The Current Roundup

CAFC: Petitioners waive Arthrex challenge by seeking IPR. Patent Owner moved to vacate and remand for a new hearing before a different panel in light of Arthrex, Inc. v. Smith & Nephew, Inc., 941 F.3d 1320 (Fed. Cir. 2019). The Federal Circuit denied the motion, holding that Arthrex’s reach does not extend to petitioners because they, unlike patent owners, “affirmatively sought …

PTAB Roundup

Supreme Court: The PTAB’s time-bar decisions are nonappealable. The Board instituted an IPR petition even though the petition was filed more than one year after Petitioner was served with an infringement complaint, reasoning that service of the complaint could not trigger the one-year bar of § 315(b) because the suit was later voluntarily dismissed without prejudice. On …

PTAB Roundup

District Court: IPR estoppel warrants summary judgement of no invalidity. Plaintiff moved for summary judgement of no invalidity, contending that Defendant’s unsuccessful IPRs precluded its §§ 102 and 103 defenses (all of which relied on patents and printed publications) under the IPR estoppel set forth in § 315(e)(2). The Court agreed. It applied the “skilled searcher” standard, and because Defendant submitted its invalidity contentions before filing …

PTAB Roundup

CAFC: Only new parties, not new issues, may join an existing IPR. The Federal Circuit held that “the clear and unambiguous meaning of § 315(c) does not authorize joinder of two proceedings and does not authorize the Director to join a person to a proceeding in which that person is already a party.” In doing so, the Court essentially …

PTAB Roundup

District Court: Unpatentability in IPR supports award of attorneys’ fees. Defendant argued, and the Court agreed, that the case was exceptional despite the presumption of validity: Plaintiff initiated suit without adequately investigating the validity of the asserted patent, insisted on maintaining suit despite mounting evidence of invalidity, and obfuscated the fact that the patent was invalid. Specifically, the …

PTAB Roundup

CAFC: Patent owner waived time-bar argument that arose, but was not raised, during IPR. In two appeals decided the same day, the Federal Circuit affirmed the PTAB’s final decisions of unpatentability in three IPRs. Shortly after institution, Petitioner merged with an entity that was “undisputedly time-barred” under 35 U.S.C. § 315(b) and promptly updated its mandatory notices to reflect …

PTAB Roundup

CAFC: PTAB abused its discretion by refusing to consider arguments in a Reply. The Federal Circuit held that an IPR Petitioner’s reply brief did not raise an improper new argument when it “merely demonstrate[d] another example of the same algorithm [cited in the petition] to further explain why” the raised references met the challenged claim. The Court upheld …

PTAB Roundup

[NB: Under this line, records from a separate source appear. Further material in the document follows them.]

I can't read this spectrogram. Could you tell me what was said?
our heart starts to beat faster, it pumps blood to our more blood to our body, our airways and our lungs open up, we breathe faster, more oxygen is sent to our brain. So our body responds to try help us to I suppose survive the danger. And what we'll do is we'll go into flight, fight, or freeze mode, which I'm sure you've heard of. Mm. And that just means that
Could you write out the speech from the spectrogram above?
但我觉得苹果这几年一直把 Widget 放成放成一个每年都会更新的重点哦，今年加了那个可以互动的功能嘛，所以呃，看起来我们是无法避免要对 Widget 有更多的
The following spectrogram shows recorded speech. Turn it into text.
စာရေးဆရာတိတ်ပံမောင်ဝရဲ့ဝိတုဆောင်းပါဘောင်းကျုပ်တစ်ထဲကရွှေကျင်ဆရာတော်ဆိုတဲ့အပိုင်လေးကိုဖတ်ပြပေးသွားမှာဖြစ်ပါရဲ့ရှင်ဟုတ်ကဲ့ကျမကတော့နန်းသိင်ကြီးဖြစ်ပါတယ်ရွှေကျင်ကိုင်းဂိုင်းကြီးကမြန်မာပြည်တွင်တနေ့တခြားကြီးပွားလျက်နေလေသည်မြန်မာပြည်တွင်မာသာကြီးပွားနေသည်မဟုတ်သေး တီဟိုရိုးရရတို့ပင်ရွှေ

CAFC: Rehearing en banc denied in Biodelivery – Board’s decision to vacate institution decision on remand forecloses second appeal. The full Federal Circuit denied a petition for rehearing in BioDelivery Sciences International, Inc. v. Aquestive Therapeutics, Inc., 935 F.3d 1362 (Fed. Cir. 2019). As reported in the September 9, 2019, PTAB Roundup, the Federal Circuit granted Petitioner/Appellant’s post-SAS motion for remand to consider the non-instituted grounds. On remand, the Board modified its …

PTAB Roundup

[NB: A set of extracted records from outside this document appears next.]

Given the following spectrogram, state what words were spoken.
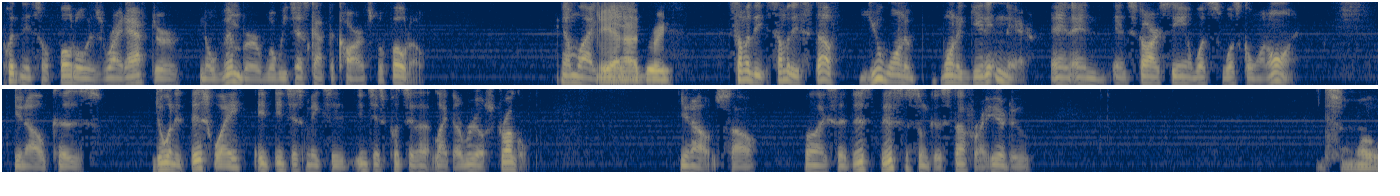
putting it so photo is right after November where we just got the cards for photo. And I'm like, yeah, I agree. Some of the some of this stuff you want to want to get in there and and and start seeing what's what's going on. You know, because doing it this way, it, it just makes it it just puts it like a real struggle. You know, so well, like I said, this this is some good stuff right here, dude. Some more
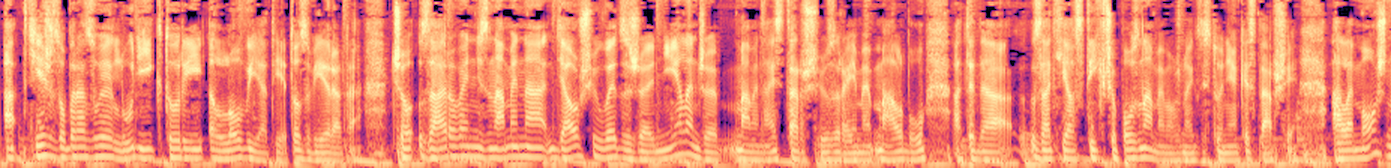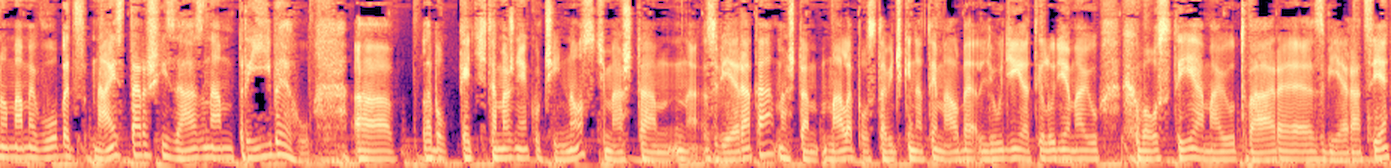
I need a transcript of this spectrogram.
a tiež zobrazuje ľudí, ktorí lovia tieto zvieratá. Čo zároveň znamená ďalšiu vec, že nie len, že máme najstaršiu zrejme malbu a teda zatiaľ z tých, čo poznáme, možno existujú nejaké staršie. Ale možno máme vôbec najstarší záznam príbehu. Uh, lebo keď tam máš nejakú činnosť, máš tam zvieratá, máš tam malé postavičky na tej malbe ľudí a tí ľudia majú chvosty a majú tváre zvieracie,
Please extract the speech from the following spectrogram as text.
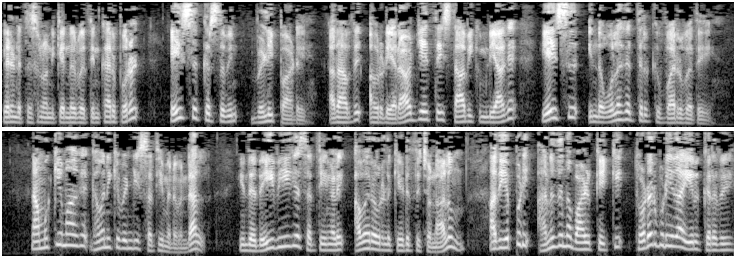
இரண்டு திசலோனிக்க நிறுவத்தின் கருப்பொருள் இயேசு கிறிஸ்துவின் வெளிப்பாடு. அதாவது அவருடைய ராஜ்யத்தை ஸ்தாபிக்கும்படியாக இயேசு இந்த உலகத்திற்கு வருவது. நாம் முக்கியமாக கவனிக்க வேண்டிய சத்தியம் என்னவென்றால் இந்த தெய்வீக சத்தியங்களை அவர் அவர்களுக்கு எடுத்துச் சொன்னாலும் அது எப்படி அனுதின வாழ்க்கைக்கு தொடர்புடையதா இருக்கிறது?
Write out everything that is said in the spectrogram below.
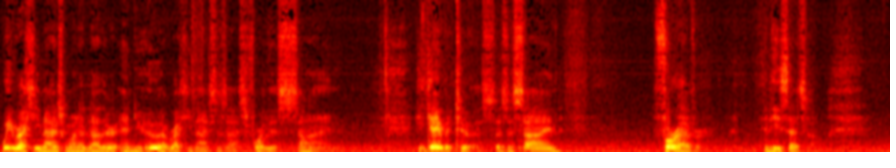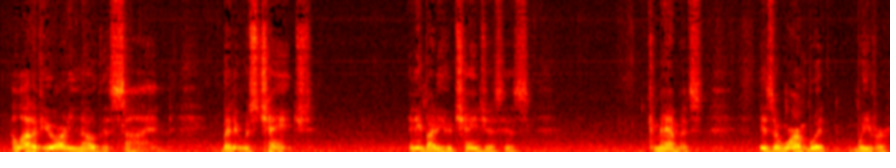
we recognize one another and Yahuah recognizes us for this sign. He gave it to us as a sign forever. And he said so. A lot of you already know this sign, but it was changed. Anybody who changes his commandments is a wormwood weaver.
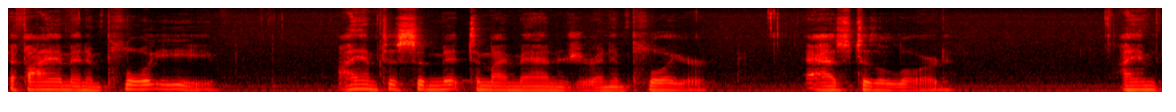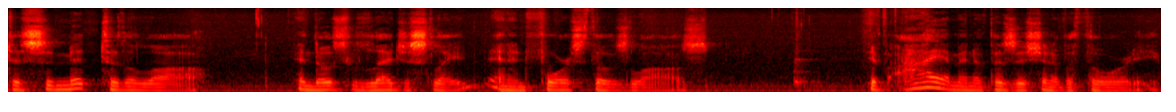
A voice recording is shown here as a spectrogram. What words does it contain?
If I am an employee, I am to submit to my manager and employer as to the Lord. I am to submit to the law and those who legislate and enforce those laws. If I am in a position of authority,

District Court: Cross-forum, cross-patent collateral estoppel. The Court granted the Defendants’ motion for summary judgment of invalidity based on collateral estoppel. In previous IPRs, the PTAB found that two patents related to the patents-in-suit were unpatentable as obvious and the Federal Circuit affirmed. Here, the Court found that the asserted claims of the patents-in-suit were similar to or broader than the claims held unpatentable in the IPRs, …

PTAB Roundup

District Court: Cross-forum, cross-patent collateral estoppel. The Court granted the Defendants’ motion for summary judgment of invalidity based on collateral estoppel. In previous IPRs, the PTAB found that two patents related to the patents-in-suit were unpatentable as obvious and the Federal Circuit affirmed. Here, the Court found that the asserted claims of the patents-in-suit were similar to or broader than the claims held unpatentable in the IPRs, …